Small to medium enterprises across the UK are delaying plans to ask the banks for more cash despite posting stellar profits over the last six months.
According to an SME Finance Monitor survey, 82% of these businesses said they are happy not to apply for new bank financing over the next 12 months while only 12% said they have planned to apply for new or renewed bank facilities and had more confidence that their bank would agree.
"Banks would encourage more businesses to come forward as almost two-thirds of all applications for finance are approved – it's clear that firms are a lot more likely to be successful than they think," said the British Bankers Association (BBA).
The data also showed that 45% were planning to grow this year as 69% of the 5,000 SMEs surveyed were profitable in their previous 12 months trading.
Recently, the Bank of England (BoE) revealed that bank lending to big and small businesses in the UK is falling despite the strengthening economic recovery.
According to the BoE's Trends in Lending report for the three months to February, business lending fell by £500m (€615m, $1.7bn) over the year.
The BoE report blamed in part the commercial property sector for the annual drop. Stock lending in this sector contracted by 8.1% over the period.
"This contraction in the stock of lending to the real estate sector has sharpened in recent months as borrower repayments have started to increase, aided by improvements in the performance of the market," said the BoE.
"In recent discussions some major UK lenders noted the presence of alternatives to bank lending, such as non-bank lenders, in the commercial real estate sector. Excluding the real estate sector, net lending to businesses was close to zero over the past year."
Some businesses are shunning banks altogether.
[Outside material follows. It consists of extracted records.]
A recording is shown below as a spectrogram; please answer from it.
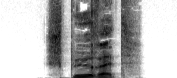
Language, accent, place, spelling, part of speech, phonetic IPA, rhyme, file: German, Germany, Berlin, spüret, verb, [ˈʃpyːʁət], -yːʁət, De-spüret.ogg
- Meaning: second-person plural subjunctive I of spüren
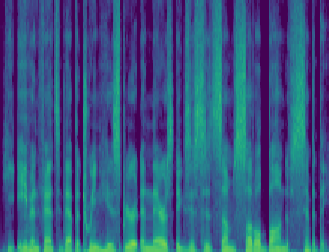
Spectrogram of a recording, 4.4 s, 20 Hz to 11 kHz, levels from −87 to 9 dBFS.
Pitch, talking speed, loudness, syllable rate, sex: 135 Hz, 205 wpm, -18 LUFS, 5.7 syllables/s, male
Alternative finance, such as peer-to-peer lending, is on the rise.
Where many banks, weary of the financial crisis, have tightened their lending, alternative lenders are a new source of affordable credit to firms, particularly SMEs.